Now, therefore, be it resolved by the American Council of the Blind in convention assembled on the 8th day of July, 2016, at the Hyatt Regency Hotel, Minneapolis, Minnesota, that this organization communicate our deep gratitude to the management and staff of the Hyatt Regency Hotel for their warm Minnesota welcome, very hard work and first-class hospitality.
 
Adopted.
 
Ray Campbell, Secretary

Resolution 2016-24

Thanks to Minnesota Host Committee
Resolution 2016-24
 
Whereas, the strength of the American Council of the Blind lies in each of its individual members and in each of its state and special-interest affiliates;
 
Now, therefore, be it resolved by the American Council of the Blind in convention assembled on the 8th day of July, 2016, at the Hyatt Regency Hotel, Minneapolis, Minnesota, that this organization express its heartfelt congratulations and thanks to this year’s Convention Host Committee and the women and men of the American Council of the Blind of Minnesota for their enthusiastic welcome, the untold hours of planning and hard work, and the tremendous privilege of bringing our national conference and convention to their home state, the “Land of 10,000 Dreams!”
 
Adopted.
 
Ray Campbell, Secretary

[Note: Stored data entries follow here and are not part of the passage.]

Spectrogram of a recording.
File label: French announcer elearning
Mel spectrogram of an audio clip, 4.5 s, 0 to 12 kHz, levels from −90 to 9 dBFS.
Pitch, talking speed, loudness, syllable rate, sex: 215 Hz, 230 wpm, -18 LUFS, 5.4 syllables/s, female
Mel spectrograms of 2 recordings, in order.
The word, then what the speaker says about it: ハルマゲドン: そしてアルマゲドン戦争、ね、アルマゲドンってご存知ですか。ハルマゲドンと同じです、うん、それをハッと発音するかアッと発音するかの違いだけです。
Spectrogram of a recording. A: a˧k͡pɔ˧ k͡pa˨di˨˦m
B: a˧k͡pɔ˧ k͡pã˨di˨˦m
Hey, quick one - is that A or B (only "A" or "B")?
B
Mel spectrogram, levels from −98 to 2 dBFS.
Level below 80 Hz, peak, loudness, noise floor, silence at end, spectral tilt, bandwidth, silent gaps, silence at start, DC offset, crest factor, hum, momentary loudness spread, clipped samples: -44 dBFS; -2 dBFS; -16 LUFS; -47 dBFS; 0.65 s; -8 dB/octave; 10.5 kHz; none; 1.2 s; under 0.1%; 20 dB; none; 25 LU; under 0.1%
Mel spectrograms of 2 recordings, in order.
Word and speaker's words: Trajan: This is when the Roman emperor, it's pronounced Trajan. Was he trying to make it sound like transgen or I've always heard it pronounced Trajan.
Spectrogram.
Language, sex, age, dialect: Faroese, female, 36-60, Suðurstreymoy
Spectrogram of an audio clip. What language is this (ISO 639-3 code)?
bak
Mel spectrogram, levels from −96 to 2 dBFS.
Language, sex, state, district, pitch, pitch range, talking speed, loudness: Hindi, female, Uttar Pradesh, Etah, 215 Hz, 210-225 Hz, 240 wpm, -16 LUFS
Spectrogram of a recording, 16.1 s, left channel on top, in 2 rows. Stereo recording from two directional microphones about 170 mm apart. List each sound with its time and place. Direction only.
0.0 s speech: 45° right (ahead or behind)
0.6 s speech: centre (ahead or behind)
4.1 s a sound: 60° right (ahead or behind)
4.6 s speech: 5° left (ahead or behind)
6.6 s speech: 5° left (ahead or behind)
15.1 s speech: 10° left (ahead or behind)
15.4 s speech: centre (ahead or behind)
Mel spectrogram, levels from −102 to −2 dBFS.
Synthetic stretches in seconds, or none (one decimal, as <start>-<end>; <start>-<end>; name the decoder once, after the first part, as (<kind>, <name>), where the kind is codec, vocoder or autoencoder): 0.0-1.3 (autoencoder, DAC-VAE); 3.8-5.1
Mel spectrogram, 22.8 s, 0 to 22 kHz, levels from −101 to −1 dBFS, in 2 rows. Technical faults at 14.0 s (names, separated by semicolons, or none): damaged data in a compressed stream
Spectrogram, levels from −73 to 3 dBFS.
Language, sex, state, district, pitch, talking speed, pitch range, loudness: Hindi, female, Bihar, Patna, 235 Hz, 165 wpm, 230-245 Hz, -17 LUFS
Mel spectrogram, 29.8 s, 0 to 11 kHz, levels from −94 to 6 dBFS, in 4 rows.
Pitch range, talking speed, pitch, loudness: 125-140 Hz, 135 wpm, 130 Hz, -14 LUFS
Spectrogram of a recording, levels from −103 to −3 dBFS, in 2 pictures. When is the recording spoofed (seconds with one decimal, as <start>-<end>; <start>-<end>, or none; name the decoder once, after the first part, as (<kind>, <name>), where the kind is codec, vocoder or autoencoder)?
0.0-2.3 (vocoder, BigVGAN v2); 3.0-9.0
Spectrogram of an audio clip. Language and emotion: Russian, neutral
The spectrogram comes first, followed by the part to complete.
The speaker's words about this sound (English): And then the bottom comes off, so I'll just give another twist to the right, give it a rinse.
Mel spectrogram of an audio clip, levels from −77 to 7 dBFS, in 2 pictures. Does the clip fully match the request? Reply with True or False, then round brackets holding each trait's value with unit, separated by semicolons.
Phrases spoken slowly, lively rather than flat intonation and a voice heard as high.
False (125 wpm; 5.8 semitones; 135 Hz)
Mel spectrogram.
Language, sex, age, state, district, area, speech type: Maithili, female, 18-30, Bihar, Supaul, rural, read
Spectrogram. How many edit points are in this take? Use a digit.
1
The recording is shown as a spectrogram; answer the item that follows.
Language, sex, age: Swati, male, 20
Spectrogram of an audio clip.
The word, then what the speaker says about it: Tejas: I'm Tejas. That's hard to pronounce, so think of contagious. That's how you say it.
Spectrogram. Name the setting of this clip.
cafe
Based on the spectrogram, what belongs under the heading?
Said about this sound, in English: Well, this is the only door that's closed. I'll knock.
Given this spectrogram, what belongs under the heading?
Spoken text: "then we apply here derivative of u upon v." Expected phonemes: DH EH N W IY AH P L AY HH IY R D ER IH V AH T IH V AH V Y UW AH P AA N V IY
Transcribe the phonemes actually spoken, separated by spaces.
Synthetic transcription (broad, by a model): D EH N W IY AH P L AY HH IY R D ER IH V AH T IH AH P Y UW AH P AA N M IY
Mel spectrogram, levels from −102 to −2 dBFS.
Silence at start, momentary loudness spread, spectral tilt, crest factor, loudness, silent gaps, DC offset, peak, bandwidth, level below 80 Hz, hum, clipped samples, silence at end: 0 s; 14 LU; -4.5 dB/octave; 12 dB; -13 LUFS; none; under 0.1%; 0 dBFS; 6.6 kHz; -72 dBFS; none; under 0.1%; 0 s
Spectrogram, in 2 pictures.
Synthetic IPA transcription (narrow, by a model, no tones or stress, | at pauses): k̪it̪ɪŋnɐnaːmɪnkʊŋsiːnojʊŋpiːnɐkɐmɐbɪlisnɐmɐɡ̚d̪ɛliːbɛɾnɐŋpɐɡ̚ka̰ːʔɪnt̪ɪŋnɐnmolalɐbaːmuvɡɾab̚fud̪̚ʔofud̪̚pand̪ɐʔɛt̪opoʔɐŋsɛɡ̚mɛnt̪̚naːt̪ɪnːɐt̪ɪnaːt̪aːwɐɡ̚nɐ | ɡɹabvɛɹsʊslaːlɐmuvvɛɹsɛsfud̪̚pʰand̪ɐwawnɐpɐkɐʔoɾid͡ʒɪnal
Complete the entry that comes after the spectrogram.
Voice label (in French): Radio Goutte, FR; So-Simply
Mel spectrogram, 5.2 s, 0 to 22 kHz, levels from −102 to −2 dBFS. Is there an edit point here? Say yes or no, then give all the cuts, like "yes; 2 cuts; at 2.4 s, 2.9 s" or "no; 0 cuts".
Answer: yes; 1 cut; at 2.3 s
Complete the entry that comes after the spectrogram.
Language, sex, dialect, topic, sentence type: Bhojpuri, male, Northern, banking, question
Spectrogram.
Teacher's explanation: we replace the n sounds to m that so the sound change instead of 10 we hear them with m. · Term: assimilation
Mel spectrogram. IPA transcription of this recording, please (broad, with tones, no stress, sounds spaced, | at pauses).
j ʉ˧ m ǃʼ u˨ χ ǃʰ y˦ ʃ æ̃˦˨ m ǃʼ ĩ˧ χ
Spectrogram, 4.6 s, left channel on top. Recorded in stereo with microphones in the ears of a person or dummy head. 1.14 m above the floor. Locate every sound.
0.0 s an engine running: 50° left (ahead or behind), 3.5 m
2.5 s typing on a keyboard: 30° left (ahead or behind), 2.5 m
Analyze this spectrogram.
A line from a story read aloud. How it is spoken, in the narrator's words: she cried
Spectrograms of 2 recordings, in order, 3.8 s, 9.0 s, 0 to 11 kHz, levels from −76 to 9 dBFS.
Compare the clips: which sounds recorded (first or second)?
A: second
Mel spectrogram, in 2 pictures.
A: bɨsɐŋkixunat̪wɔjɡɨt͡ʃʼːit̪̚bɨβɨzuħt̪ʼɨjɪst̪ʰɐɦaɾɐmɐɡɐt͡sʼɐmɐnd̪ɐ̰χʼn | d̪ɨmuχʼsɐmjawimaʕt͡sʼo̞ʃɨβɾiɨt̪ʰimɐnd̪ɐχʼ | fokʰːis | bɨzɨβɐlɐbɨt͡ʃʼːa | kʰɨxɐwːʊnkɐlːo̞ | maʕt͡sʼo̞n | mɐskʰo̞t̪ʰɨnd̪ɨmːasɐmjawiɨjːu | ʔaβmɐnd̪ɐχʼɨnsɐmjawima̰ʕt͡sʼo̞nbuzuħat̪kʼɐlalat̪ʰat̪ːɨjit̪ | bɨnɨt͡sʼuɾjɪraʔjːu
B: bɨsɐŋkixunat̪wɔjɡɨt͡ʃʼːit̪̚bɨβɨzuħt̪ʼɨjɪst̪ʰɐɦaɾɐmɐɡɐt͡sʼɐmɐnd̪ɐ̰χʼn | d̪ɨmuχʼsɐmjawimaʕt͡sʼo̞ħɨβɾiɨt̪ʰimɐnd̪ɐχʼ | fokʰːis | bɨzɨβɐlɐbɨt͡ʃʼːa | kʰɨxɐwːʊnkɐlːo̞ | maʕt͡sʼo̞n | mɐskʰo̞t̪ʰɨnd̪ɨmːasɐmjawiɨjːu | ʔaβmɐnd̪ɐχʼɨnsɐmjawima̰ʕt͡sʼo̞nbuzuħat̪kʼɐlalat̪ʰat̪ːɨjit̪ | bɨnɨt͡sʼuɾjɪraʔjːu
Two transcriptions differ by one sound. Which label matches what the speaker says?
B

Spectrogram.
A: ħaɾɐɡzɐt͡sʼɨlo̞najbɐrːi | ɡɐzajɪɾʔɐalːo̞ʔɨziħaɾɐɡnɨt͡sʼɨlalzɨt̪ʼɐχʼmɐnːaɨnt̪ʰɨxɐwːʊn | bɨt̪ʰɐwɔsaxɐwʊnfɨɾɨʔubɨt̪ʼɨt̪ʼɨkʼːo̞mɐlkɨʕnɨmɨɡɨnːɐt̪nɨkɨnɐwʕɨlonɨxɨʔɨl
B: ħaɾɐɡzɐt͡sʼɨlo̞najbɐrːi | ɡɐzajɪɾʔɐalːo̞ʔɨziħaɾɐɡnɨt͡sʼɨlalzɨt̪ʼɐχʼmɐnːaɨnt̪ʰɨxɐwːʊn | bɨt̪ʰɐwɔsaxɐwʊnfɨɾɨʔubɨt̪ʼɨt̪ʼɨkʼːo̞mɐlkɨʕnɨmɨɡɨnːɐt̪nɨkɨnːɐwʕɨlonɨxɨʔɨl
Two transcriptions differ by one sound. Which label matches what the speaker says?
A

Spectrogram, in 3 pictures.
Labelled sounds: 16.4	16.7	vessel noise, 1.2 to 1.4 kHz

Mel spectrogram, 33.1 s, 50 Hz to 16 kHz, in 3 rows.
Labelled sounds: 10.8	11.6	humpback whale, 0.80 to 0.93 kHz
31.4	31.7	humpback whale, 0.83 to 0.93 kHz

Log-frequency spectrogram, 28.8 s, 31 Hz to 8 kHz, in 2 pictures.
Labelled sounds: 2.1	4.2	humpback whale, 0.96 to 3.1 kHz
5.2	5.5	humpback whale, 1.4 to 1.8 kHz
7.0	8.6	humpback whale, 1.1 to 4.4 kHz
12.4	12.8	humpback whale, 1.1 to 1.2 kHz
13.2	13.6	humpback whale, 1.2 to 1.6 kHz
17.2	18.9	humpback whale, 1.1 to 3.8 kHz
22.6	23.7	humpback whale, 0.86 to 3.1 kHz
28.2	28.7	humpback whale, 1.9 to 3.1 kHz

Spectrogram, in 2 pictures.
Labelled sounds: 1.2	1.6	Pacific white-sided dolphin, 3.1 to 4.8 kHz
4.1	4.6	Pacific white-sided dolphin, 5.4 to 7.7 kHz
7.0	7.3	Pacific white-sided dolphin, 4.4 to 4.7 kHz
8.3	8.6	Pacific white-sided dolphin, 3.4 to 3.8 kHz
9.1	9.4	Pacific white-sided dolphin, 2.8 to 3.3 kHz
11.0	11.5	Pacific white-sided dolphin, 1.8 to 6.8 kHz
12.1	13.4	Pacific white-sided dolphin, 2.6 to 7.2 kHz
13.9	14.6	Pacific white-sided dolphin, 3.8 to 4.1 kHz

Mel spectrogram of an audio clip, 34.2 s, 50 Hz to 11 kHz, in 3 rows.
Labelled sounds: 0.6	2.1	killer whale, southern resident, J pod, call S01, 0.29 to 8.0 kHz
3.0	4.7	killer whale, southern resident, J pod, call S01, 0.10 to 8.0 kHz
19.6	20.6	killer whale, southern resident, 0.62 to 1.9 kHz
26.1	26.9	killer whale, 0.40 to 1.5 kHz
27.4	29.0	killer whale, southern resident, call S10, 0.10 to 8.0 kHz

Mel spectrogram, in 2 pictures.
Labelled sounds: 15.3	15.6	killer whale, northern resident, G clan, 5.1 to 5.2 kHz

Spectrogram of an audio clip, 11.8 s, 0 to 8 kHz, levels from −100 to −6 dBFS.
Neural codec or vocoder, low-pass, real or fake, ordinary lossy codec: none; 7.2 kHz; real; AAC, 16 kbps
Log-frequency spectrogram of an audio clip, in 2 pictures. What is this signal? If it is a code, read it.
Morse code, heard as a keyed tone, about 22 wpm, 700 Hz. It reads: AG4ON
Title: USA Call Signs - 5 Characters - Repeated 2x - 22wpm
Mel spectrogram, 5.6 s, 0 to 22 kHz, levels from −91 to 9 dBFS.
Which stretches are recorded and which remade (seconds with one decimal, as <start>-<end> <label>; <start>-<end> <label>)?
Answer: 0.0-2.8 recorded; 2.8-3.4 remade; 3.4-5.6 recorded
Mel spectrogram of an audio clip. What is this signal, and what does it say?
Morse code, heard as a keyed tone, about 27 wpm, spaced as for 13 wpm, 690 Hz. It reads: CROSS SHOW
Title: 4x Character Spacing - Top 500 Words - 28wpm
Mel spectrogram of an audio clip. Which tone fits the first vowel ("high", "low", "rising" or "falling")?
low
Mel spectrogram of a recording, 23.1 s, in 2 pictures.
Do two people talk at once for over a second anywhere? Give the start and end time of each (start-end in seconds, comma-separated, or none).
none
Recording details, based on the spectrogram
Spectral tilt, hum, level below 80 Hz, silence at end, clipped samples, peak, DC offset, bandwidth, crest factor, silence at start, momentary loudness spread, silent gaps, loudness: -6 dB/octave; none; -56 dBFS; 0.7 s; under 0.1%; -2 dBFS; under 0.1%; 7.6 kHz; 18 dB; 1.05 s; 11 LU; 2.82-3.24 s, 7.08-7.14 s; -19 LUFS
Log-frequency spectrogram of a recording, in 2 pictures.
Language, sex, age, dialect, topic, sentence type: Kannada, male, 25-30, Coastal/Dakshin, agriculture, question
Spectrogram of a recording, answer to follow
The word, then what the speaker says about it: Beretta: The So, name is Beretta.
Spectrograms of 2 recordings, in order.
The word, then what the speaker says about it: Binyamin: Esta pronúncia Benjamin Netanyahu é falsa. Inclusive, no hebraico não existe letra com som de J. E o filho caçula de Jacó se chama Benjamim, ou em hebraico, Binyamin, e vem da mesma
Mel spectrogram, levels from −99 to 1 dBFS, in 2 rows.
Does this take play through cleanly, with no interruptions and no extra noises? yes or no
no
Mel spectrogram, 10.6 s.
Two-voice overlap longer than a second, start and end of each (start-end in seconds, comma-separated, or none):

Resolution 2016-25

Thanks to Volunteers
Resolution 2016-25
 
Whereas, there is no greater gift to give than service to others freely given with a generous heart;
 
Now, therefore, be it resolved by the American Council of the Blind in convention assembled on the 8th day of July, 2016, at the Hyatt Regency Hotel, Minneapolis, Minnesota, that this organization warmly embrace and most sincerely thank each and every individual volunteer who so selflessly and graciously gave of their time and energy to offer assistance to the attendees of this year’s national conference and convention. Thanks to you! You made our dreams for a memorable conference and convention come true!
 
Adopted.
 
Ray Campbell, Secretary